White House Chief of Staff Bill Daley warned Sunday that the financial markets are starting to have doubts about the ability of Washington to strike a debt deal, as lawmakers scramble to come up with a plan before Asian stock markets open.

The Asian markets will start to open Sunday evening Washington time, ahead of the Dow opening in the U.S. Monday morning. U.S. officials are cognizant of the possibility that a failure to outline a path forward by then on how to raise the debt ceiling could roil the markets.

"We are now getting to a point where I think markets around the world will question whether the political system in Washington can come together and compromise for the greater good of the country," Daley said on NBC's "Meet the Press."

Aides will be darting in and out of meetings in the usually empty Capitol Sunday. Top leaders of the House and Senate will be conferring as well. House Speaker John Boehner, R-Ohio, said he wants to announce the outlines of a plan by 4 p.m. EDT Sunday.

Boehner met Saturday with President Obama to try again to find a balance of major spending cuts and revenue increases that could win passage in the GOP-controlled House and Democratic-controlled Senate. Also at the meeting were Senate Majority leader Harry Reid, Senate Republican leader Mitch McConnell, House Democratic leader Nancy Pelosi, Treasury Secretary Tim Geithner and White House budget director Jack Lew.

The four lawmakers met later in the Capitol, without Obama or his aides. Boehner is seeking as much as $4 trillion in cuts over a decade as a condition for raising the nation's debt limit. Reid accuses GOP leaders of intransigence, suggesting the two sides still have sharp differences.
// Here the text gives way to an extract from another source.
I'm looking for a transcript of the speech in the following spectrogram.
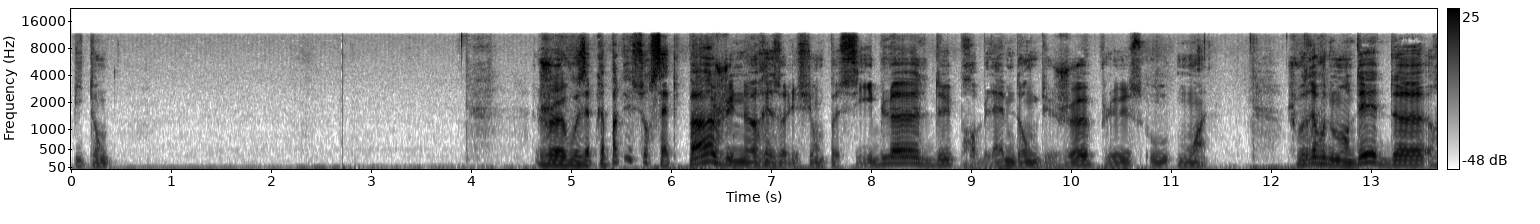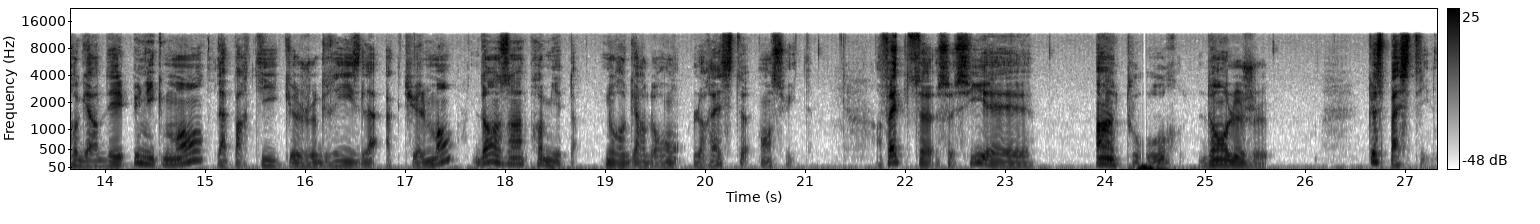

Despite the looming deadline, White House and congressional officials said several proposals were still being discussed. A "grand bargain" would cut spending by up to $4 trillion over a decade and raise up to $1.2 trillion in new revenues. Other plans envision smaller revenue increases and spending cuts of $1.2 trillion or so.
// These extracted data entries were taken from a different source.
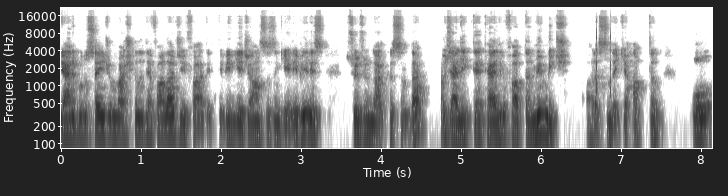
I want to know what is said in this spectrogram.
Yani bunu Sayın Cumhurbaşkanı defalarca ifade etti. Bir gece ansızın gelebiliriz sözünün arkasında. Özellikle Tel Aviv hattı Münbiç arasındaki hattın o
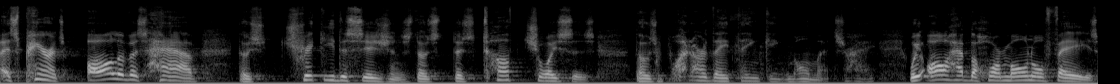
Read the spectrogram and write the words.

All the proposals face a basic obstacle. Many House Republicans refuse to vote for higher tax revenues; most congressional Democrats consider higher revenues essential if government spending is to be cut so deeply.

Obama, Reid and Pelosi have said they will not support a proposal that does not solve the debt-ceiling problem at least through 2012.

The Associated Press contributed to this report.